Regardless of the shaky first plot, all the acting in Up All Night feels natural. The chemistry between Arnett and Applegate is spot-on and isn’t forced like on Arnett’s last show Running Wilde with Keri Russell. As already noted, Rudolph has the potential to be the Kramer or Barney Stinson of the show, and producers might follow her more closely to keep the viewers coming back for her character. The most head-scratching character was played by Nick Cannon, who popped up as the emcee for the talk show for all of five seconds. NBC’s site for the sitcom has him listed as one of the top billed actors. Cannon’s character was a late addition to the show when the producers realized they needed one more central character, and he is surely slotted for a major role.

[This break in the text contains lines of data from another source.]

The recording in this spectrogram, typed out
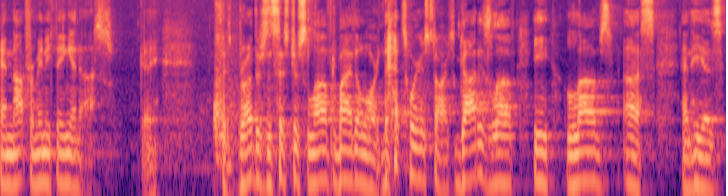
and not from anything in us. Okay? His brothers and sisters loved by the Lord. That's where it starts. God is love. He loves us, and He has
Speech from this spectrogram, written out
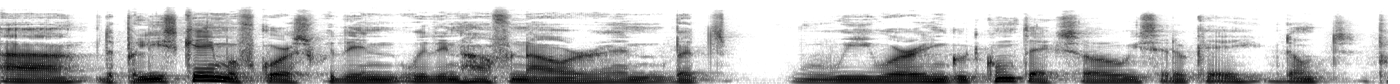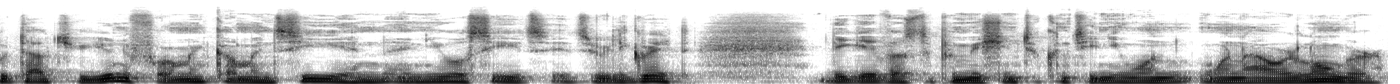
Uh, the police came, of course, within within half an hour, and but we were in good contact. So we said, okay, don't put out your uniform and come and see, and, and you will see it's it's really great. They gave us the permission to continue one one hour longer.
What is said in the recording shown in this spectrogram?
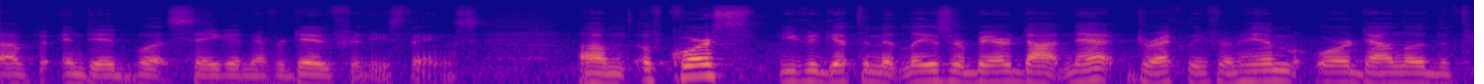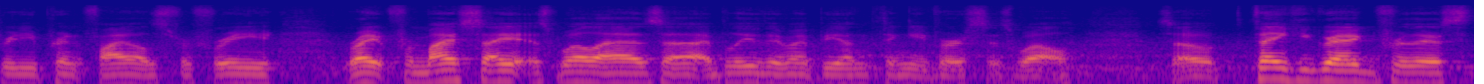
up and did what Sega never did for these things. Um, of course, you could get them at laserbear.net directly from him or download the 3D print files for free right from my site, as well as uh, I believe they might be on Thingiverse as well. So thank you, Greg, for this.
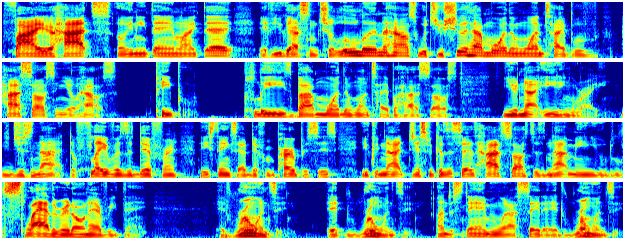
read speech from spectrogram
fire hots or anything like that. If you got some Cholula in the house, which you should have more than one type of hot sauce in your house, people please buy more than one type of hot sauce. You're not eating right. You're just not. The flavors are different. These things have different purposes. You cannot just because it says hot sauce does not mean you slather it on everything. It ruins it. It ruins it. Understand me when I say that. It ruins it.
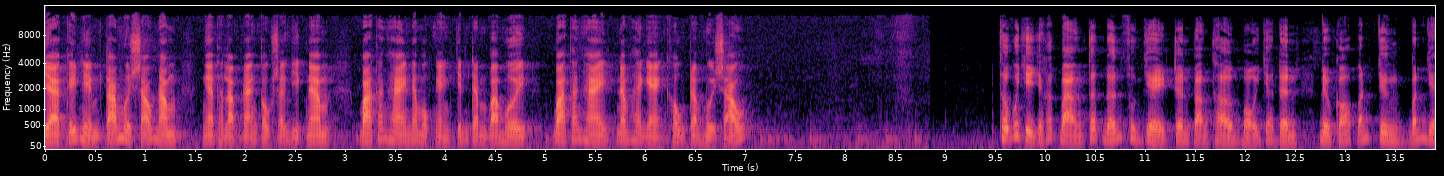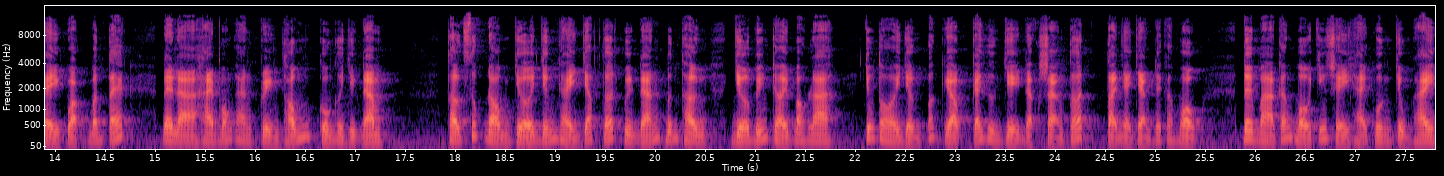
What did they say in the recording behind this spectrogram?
và kỷ niệm 86 năm ngày thành lập Đảng Cộng sản Việt Nam 3 tháng 2 năm 1930, 3 tháng 2 năm 2016. Thưa quý vị và các bạn, Tết đến xuân về trên bàn thờ mỗi gia đình đều có bánh chưng, bánh dày hoặc bánh tét. Đây là hai món ăn truyền thống của người Việt Nam. Thật xúc động giữa những ngày giáp Tết Nguyên đáng Bính Thân giữa biển trời bao la, chúng tôi vẫn bắt gặp cái hương vị đặc sản Tết tại nhà dàn DK1, nơi mà cán bộ chiến sĩ Hải quân Chùng 2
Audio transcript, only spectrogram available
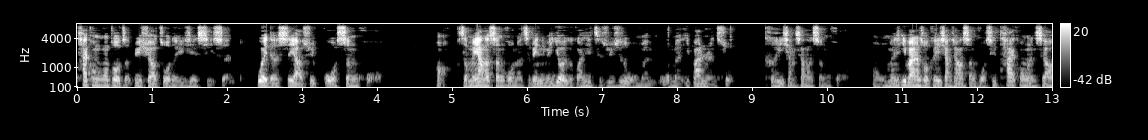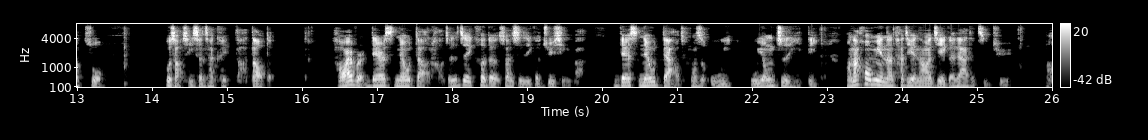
太空工作者必须要做的一些牺牲，为的是要去过生活。哦，怎么样的生活呢？这边里面又一个关系子句，就是我们我们一般人所可以想象的生活。哦，我们一般人所可以想象的生活，其实太空人是要做不少牺牲才可以达到的。However, there's no doubt，好，这是这一课的算是一个句型吧。There's no doubt，我是无毋庸置疑的。好，那后面呢，它基本上会接一个 that 子句，啊，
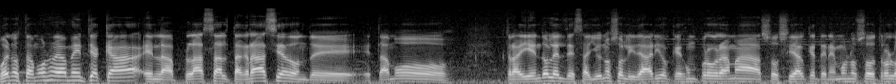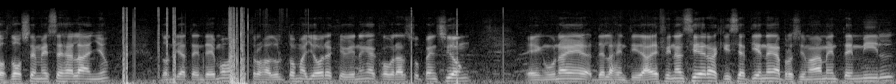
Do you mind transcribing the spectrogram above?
Bueno, estamos nuevamente acá en la Plaza Altagracia, donde estamos trayéndole el Desayuno Solidario, que es un programa social que tenemos nosotros los 12 meses al año, donde atendemos a nuestros adultos mayores que vienen a cobrar su pensión en una de las entidades financieras. Aquí se atienden aproximadamente mil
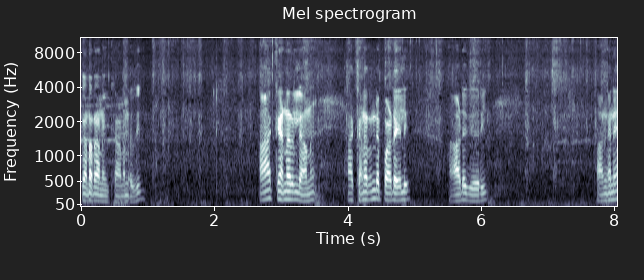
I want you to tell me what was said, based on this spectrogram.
കിണറാണ് ഈ കാണുന്നത്. ആ കിണറിലാണ് ആ കിണറിന്റെ പടയിൽ ആട് കയറി അങ്ങനെ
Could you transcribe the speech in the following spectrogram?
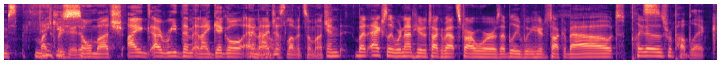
memes, thank you appreciated. so much. I, I read them and I giggle and I, just love it so much. And but actually, we're not here to talk about Star Wars. I believe we're here to talk about Plato's Republic.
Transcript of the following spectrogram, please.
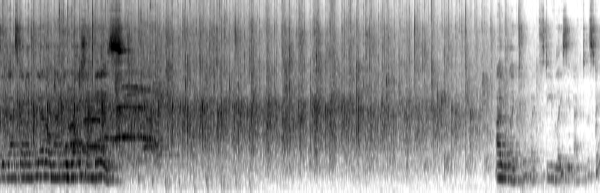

For a show about parenting, it seems the writers are going to focus more on Reagan’s work life as opposed to on a married couple’s journey, which is what it has been marketed as. It could become a struggle of identity for the show that they might want to solve before we get too deep into the season. In a true first episode ending, focus is brought back on Chris and Reagan, who end up realizing that every aspect of their life is going to change and how happy they are about it.